| Exercise |
Without any of its pictures, the listing below should be output exactly.

□ □ □ □ □ □ □

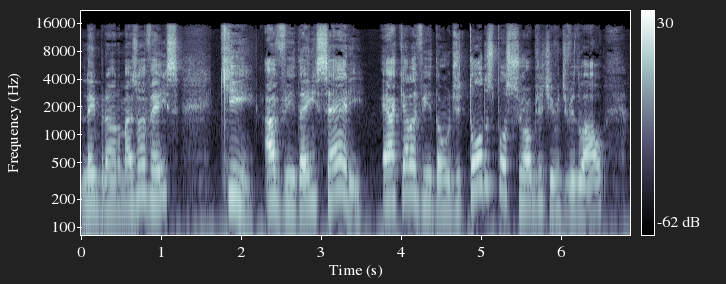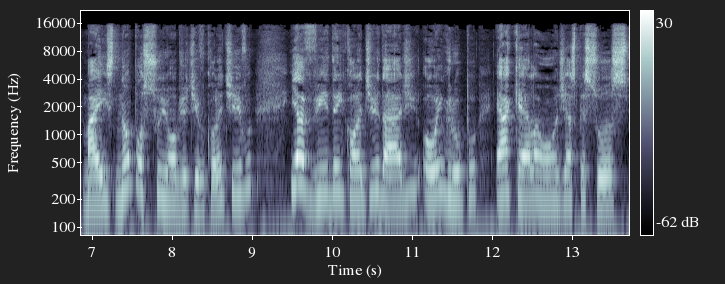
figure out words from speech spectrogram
Lembrando mais uma vez que a vida em série é aquela vida onde todos possuem um objetivo individual, mas não possuem um objetivo coletivo, e a vida em coletividade ou em grupo é aquela onde as pessoas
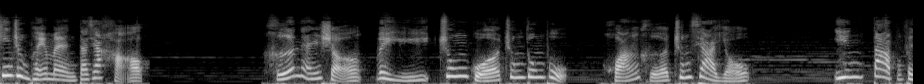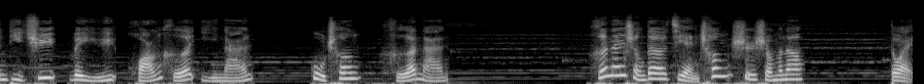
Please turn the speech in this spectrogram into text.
听众朋友们，大家好。河南省位于中国中东部黄河中下游，因大部分地区位于黄河以南，故称河南。河南省的简称是什么呢？对，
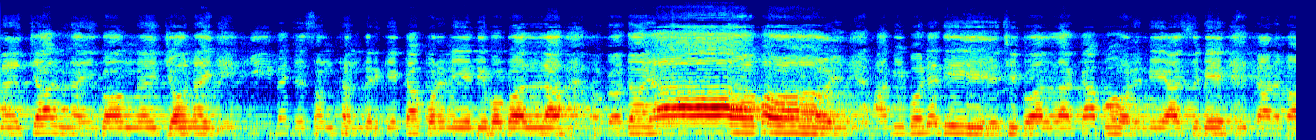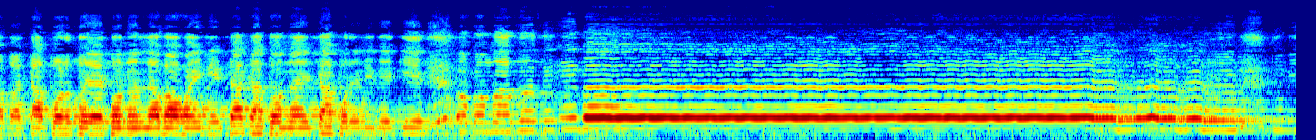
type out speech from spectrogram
নাই, চাল নাই, গম নাই, জ নাই বেঁচে সন্তানদেরকে কাপড় নিয়ে দিব গো আল্লাহ। ও দয়াময়, আমি বলে দিয়েছি গো আল্লাহ, কাপড় নিয়ে আসবে। তার বাবা কাপড় তো এখনও লাভা হয়নি, টাকা তো নাই, কাপড় নিবে কে? ও তুমি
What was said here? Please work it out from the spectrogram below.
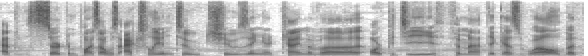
at certain points i was actually into choosing a kind of a rpg thematic as well but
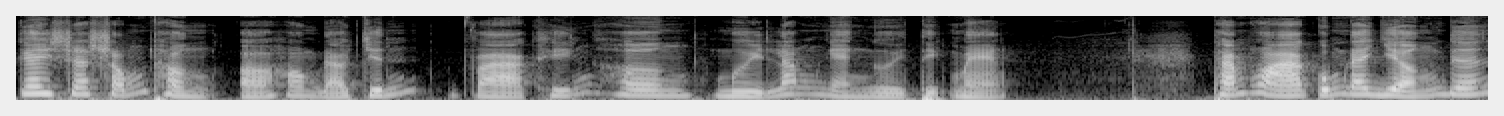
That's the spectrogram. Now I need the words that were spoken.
gây ra sóng thần ở hòn đảo chính và khiến hơn 15.000 người thiệt mạng. Thảm họa cũng đã dẫn đến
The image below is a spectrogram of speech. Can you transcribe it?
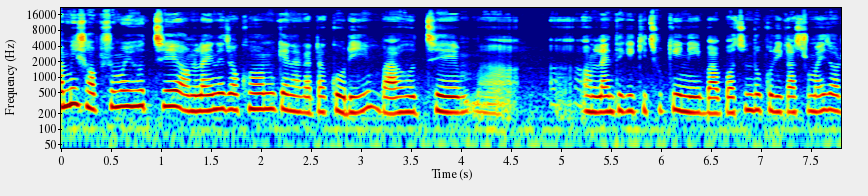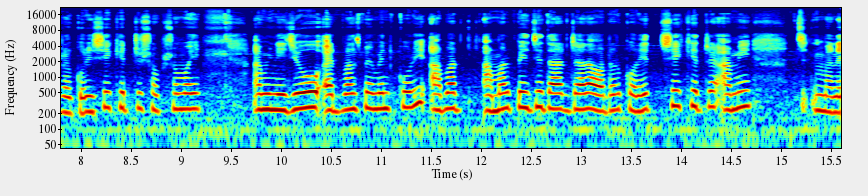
আমি সবসময় হচ্ছে অনলাইনে যখন কেনাকাটা করি বা হচ্ছে অনলাইন থেকে কিছু কিনি বা পছন্দ করি কাস্টমাইজ অর্ডার করি, সেক্ষেত্রে সবসময় আমি নিজেও অ্যাডভান্স পেমেন্ট করি। আবার আমার পেজে যারা অর্ডার করে, সেক্ষেত্রে আমি মানে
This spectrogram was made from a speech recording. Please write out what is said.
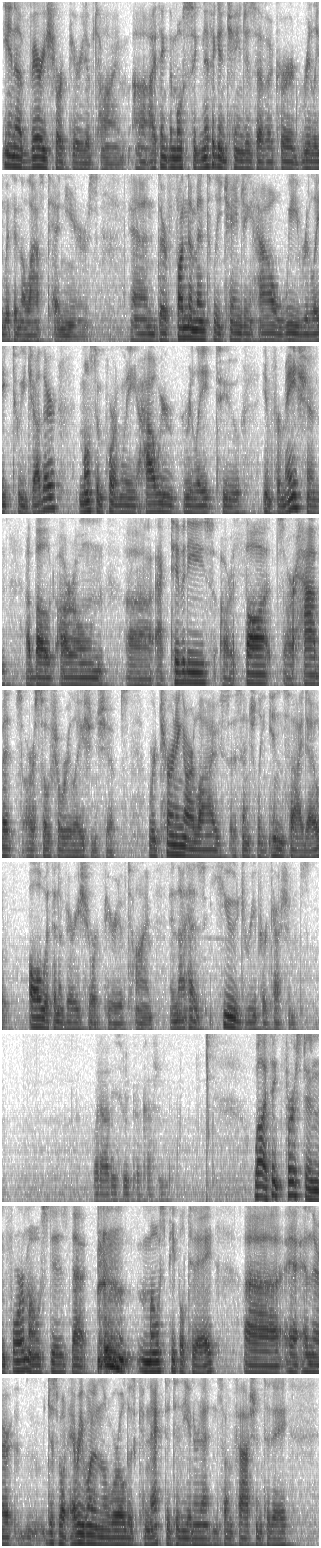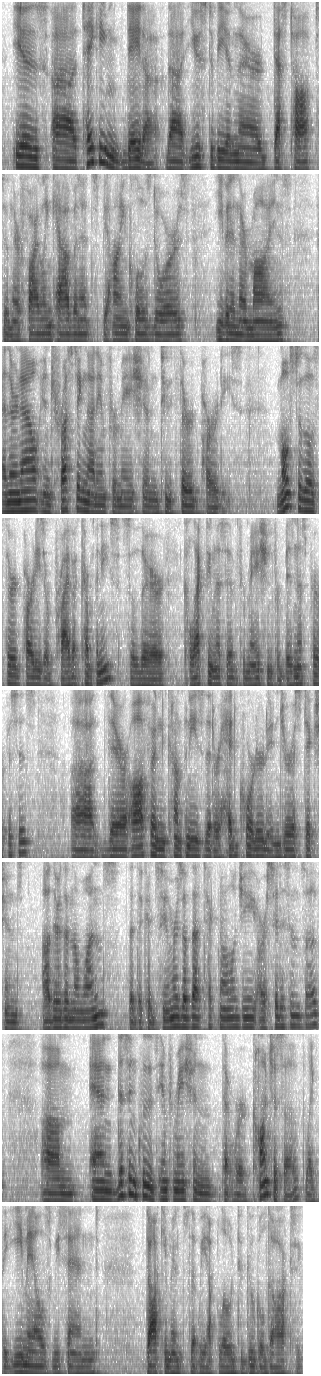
in a very short period of time. Uh, I think the most significant changes have occurred really within the last 10 years and they're fundamentally changing how we relate to each other, most importantly, how we relate to information about our own uh, activities, our thoughts, our habits, our social relationships. We're turning our lives essentially inside out, all within a very short period of time, and that has huge repercussions. What are these repercussions? Well, I think first and foremost is that most people today uh, and they're just about everyone in the world is connected to the internet in some fashion today, is uh, taking data that used to be in their desktops and their filing cabinets behind closed doors, even in their minds, and they're now entrusting that information to third parties. Most of those third parties are private companies, so they're collecting this information for business purposes. Uh, they're often companies that are headquartered in jurisdictions other than the ones that the consumers of that technology are citizens of. Um, and this includes information that we're conscious of, like the emails we send, documents that we upload to Google Docs,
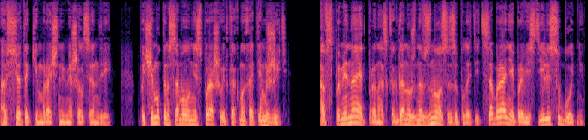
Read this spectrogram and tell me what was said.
А все-таки, мрачно вмешался Андрей, почему комсомол не спрашивает, как мы хотим жить, а вспоминает про нас, когда нужно взносы заплатить, собрание провести или субботник?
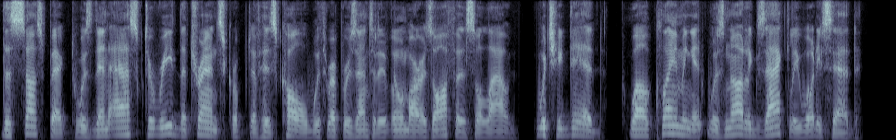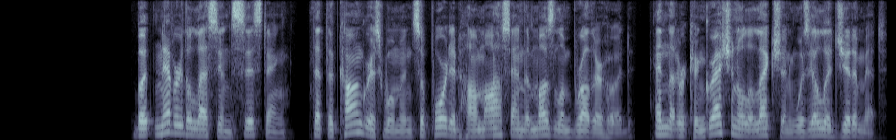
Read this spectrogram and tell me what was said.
The suspect was then asked to read the transcript of his call with Representative Omar's office aloud, which he did, while claiming it was not exactly what he said. But nevertheless insisting that the congresswoman supported Hamas and the Muslim Brotherhood and that her congressional election was illegitimate.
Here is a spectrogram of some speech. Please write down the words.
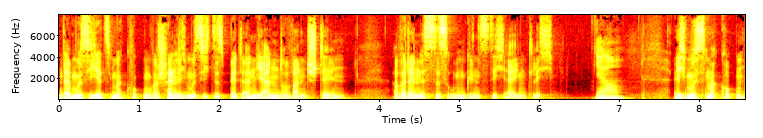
Da muss ich jetzt mal gucken. Wahrscheinlich muss ich das Bett an die andere Wand stellen. Aber dann ist das ungünstig eigentlich. Ja. Ich muss mal gucken.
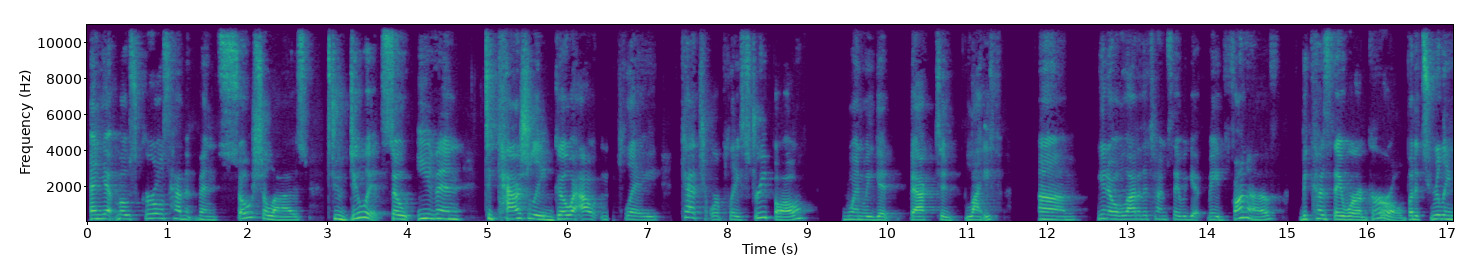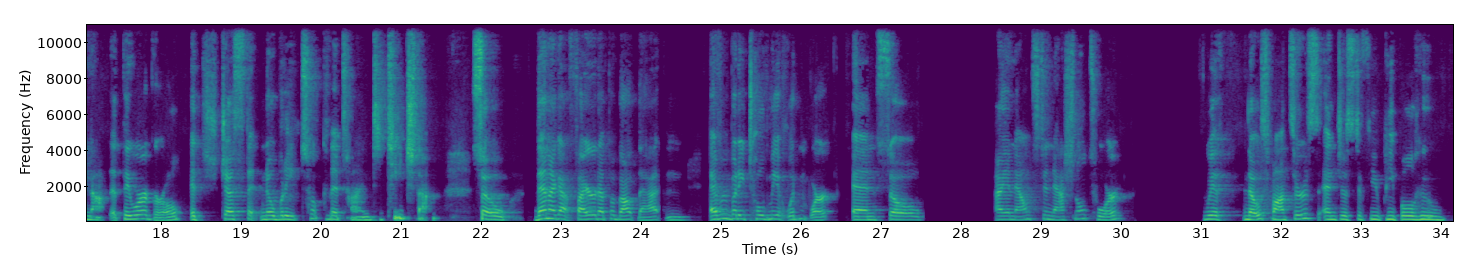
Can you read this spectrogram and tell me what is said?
and yet most girls haven't been socialized to do it so even to casually go out and play catch or play street ball when we get back to life um, you know, a lot of the times they would get made fun of because they were a girl, but it's really not that they were a girl. It's just that nobody took the time to teach them. So then I got fired up about that, and everybody told me it wouldn't work. And so I announced a national tour with no sponsors and just a few people who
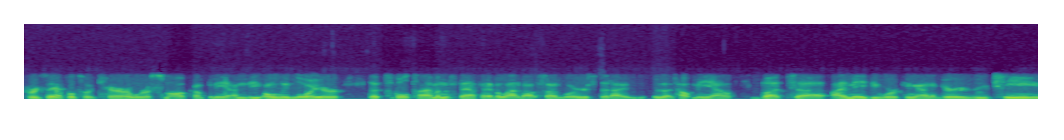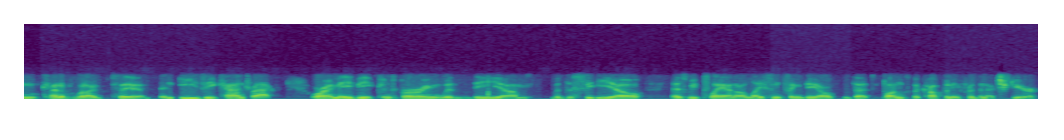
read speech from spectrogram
for example, so at Cara, we're a small company. I'm the only lawyer that's full time on the staff. I have a lot of outside lawyers that I that help me out, but uh, I may be working on a very routine kind of what I'd say an easy contract, or I may be conferring with the um, with the CEO as we plan a licensing deal that funds the company for the next year.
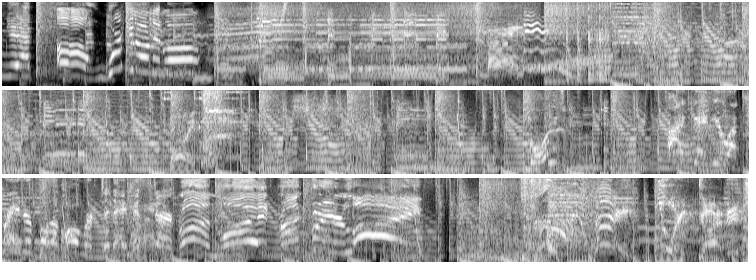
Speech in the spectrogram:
home yet. Uh, working on it, Mom. Lloyd? I gave you a crater full of homework today, mister. Run, Lloyd! Run for your life! hey! You ain't garbage!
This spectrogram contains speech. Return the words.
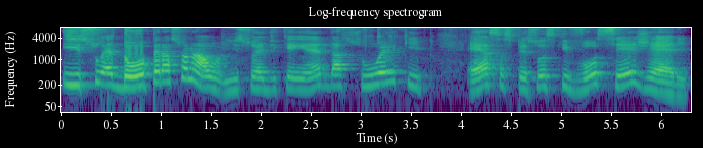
isso é do operacional, isso é de quem é da sua equipe. Essas pessoas que você gere,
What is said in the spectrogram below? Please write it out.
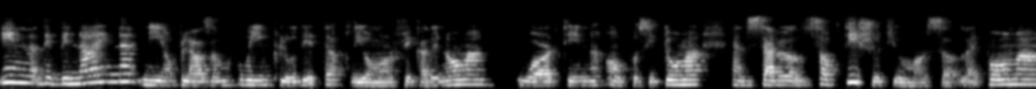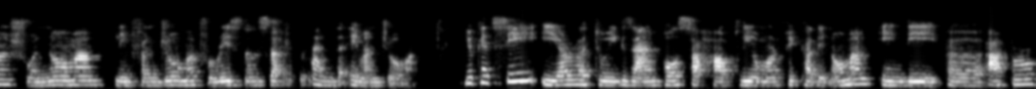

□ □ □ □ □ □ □

| Response box |
figure out words from speech spectrogram
Lembrando mais uma vez que a vida em série é aquela vida onde todos possuem um objetivo individual, mas não possuem um objetivo coletivo, e a vida em coletividade ou em grupo é aquela onde as pessoas
Please turn the speech in this spectrogram into text.
听众朋友们，大家好。河南省位于中国中东部黄河中下游，因大部分地区位于黄河以南，故称河南。河南省的简称是什么呢？对，
type out speech from spectrogram
নাই, চাল নাই, গম নাই, জ নাই বেঁচে সন্তানদেরকে কাপড় নিয়ে দিব গো আল্লাহ। ও দয়াময়, আমি বলে দিয়েছি গো আল্লাহ, কাপড় নিয়ে আসবে। তার বাবা কাপড় তো এখনও লাভা হয়নি, টাকা তো নাই, কাপড় নিবে কে? ও তুমি
What was said here? Please work it out from the spectrogram below.
at certain points i was actually into choosing a kind of a rpg thematic as well but
That's the spectrogram. Now I need the words that were spoken.
gây ra sóng thần ở hòn đảo chính và khiến hơn 15.000 người thiệt mạng. Thảm họa cũng đã dẫn đến
The image below is a spectrogram of speech. Can you transcribe it?
আমি সবসময় হচ্ছে অনলাইনে যখন কেনাকাটা করি বা হচ্ছে অনলাইন থেকে কিছু কিনি বা পছন্দ করি কাস্টমাইজ অর্ডার করি, সেক্ষেত্রে সবসময় আমি নিজেও অ্যাডভান্স পেমেন্ট করি। আবার আমার পেজে যারা অর্ডার করে, সেক্ষেত্রে আমি মানে
This spectrogram was made from a speech recording. Please write out what is said.
in a very short period of time. Uh, I think the most significant changes have occurred really within the last 10 years and they're fundamentally changing how we relate to each other, most importantly, how we relate to information about our own uh, activities, our thoughts, our habits, our social relationships. We're turning our lives essentially inside out, all within a very short period of time, and that has huge repercussions. What are these repercussions? Well, I think first and foremost is that most people today uh, and they're just about everyone in the world is connected to the internet in some fashion today, is uh, taking data that used to be in their desktops and their filing cabinets behind closed doors, even in their minds, and they're now entrusting that information to third parties. Most of those third parties are private companies, so they're collecting this information for business purposes. Uh, they're often companies that are headquartered in jurisdictions other than the ones that the consumers of that technology are citizens of. Um, and this includes information that we're conscious of, like the emails we send, documents that we upload to Google Docs,
Read this spectrogram and tell me what was said.
А все-таки, мрачно вмешался Андрей, почему комсомол не спрашивает, как мы хотим жить, а вспоминает про нас, когда нужно взносы заплатить, собрание провести или субботник?
Read this spectrogram and tell me what was said.
The suspect was then asked to read the transcript of his call with Representative Omar's office aloud, which he did, while claiming it was not exactly what he said. But nevertheless insisting that the congresswoman supported Hamas and the Muslim Brotherhood and that her congressional election was illegitimate.
Here is a spectrogram of some speech. Please write down the words.
Da muss ich jetzt mal gucken. Wahrscheinlich muss ich das Bett an die andere Wand stellen. Aber dann ist das ungünstig eigentlich. Ja. Ich muss mal gucken.
Can you read this spectrogram and tell me what is said?
and yet most girls haven't been socialized to do it so even to casually go out and play catch or play street ball when we get back to life um, you know, a lot of the times they would get made fun of because they were a girl, but it's really not that they were a girl. It's just that nobody took the time to teach them. So then I got fired up about that, and everybody told me it wouldn't work. And so I announced a national tour with no sponsors and just a few people who
read speech from spectrogram
for example, so at Cara, we're a small company. I'm the only lawyer that's full time on the staff. I have a lot of outside lawyers that I that help me out, but uh, I may be working on a very routine kind of what I'd say an easy contract, or I may be conferring with the um, with the CEO as we plan a licensing deal that funds the company for the next year.
Speech in the spectrogram:
home yet. Uh, working on it, Mom. Lloyd? I gave you a crater full of homework today, mister. Run, Lloyd! Run for your life! hey! You ain't garbage!
This spectrogram contains speech. Return the words.
isso é do operacional, isso é de quem é da sua equipe. Essas pessoas que você gere,
What is said in the spectrogram below? Please write it out.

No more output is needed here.